An enforceable prenuptial agreement can make ending a marriage much simpler. Instead of fighting over who gets what with respect to property division or who should pay whom how much support (if any) — the agreement spells it all out. In fact, the only terms subject to judicial approval in a valid prenuptial agreement are those relating to the custody, care and support of minor children. Add it all up, and these agreements can save everyone a great deal of aggravation, time and expense should the marriage end in divorce.
If you’re already married, but you don’t have a prenuptial agreement — you’re not out of luck. You can still address property division concerns and other issues with a postnuptial agreement, which can also be a legally binding document but is more susceptible to being challenged in some states, including Tennessee.
At least one member of the American Academy of Matrimonial Lawyers says that postnuptial agreements are becoming more and more common in American marriages. In many cases, couples seek to enter into these agreements because there is already some strife or tension in the marriage and they are worried about the possibility of a divorce.
It’s not always the fear that things will get worse that drives people to consider this option. Happy couples who simply want the security and peace of mind offered by postnuptial agreements are choosing this option as well.
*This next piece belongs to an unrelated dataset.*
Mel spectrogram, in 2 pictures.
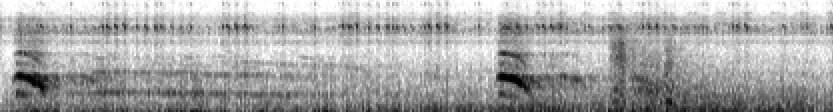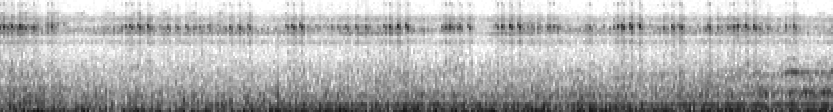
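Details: A monkey in the Masinagudi forest near Mudumalai tiger reserve gives two loud, harsh alarm barks as a leopard crosses, over a steady buzz of crickets.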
As we noted above, postnuptial agreements receive greater scrutiny from Tennessee courts than prenuptial agreements and are more susceptible to being successfully challenged for various reasons. For these reasons and more, it is important for anyone who wants a postnuptial agreement to address property division concerns or other divorce-related matters to hire an attorney who has experience with these contracts before moving forward.
Source: ABC 7, “Postnuptial agreements becoming more common, signed after couples get married,” Ric Romero, Aug. 29, 2012